Much will depend upon the nature of the new relationship that is agreed between the United Kingdom and the EU. The potential risks and challenges previously discussed can be mitigated if sufficient priority is given to the maintenance and strengthening of scientific relationships. Both political will and new funding streams will likely be required. Given that cardiovascular disease remains the number 1 cause of death worldwide, we do not view Brexit as a United Kingdom or EU problem, we view it as a global problem that affects all of us. As always, we welcome your thoughts and would like to hear what you think about the effect of Brexit on cardiovascular translational science, either through social media (#JACCBTS) or by e-mail ().
- American College of Cardiology Foundation
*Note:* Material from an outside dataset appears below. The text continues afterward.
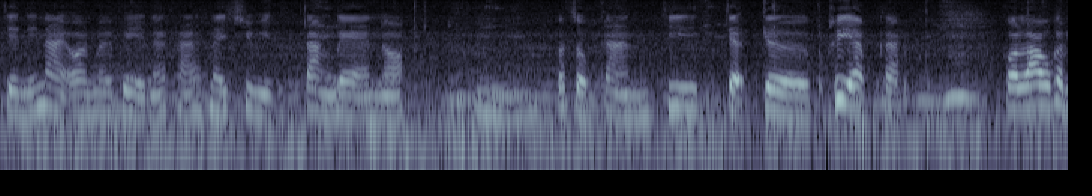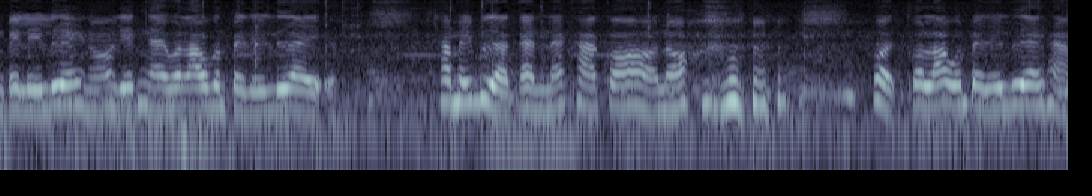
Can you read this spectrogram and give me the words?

- ↵Keshavan M, Robbins R. Post-Brexit, will the European Medicines Agency be homeless? Stat. Available at: https://www.statnews.com/2016/06/24/brexit-life-sciences/. Accessed June 24, 2016.
- Van Norman G.
- ↵Knapton S. 13 Nobel laureates urge Britain to stay in European Union. The Telegraph. Available at: http://www.telegraph.co.uk/science/2016/06/10/13-nobel-laureates-urge-britain-to-stay-in-european-union/. Accessed June 24, 2016.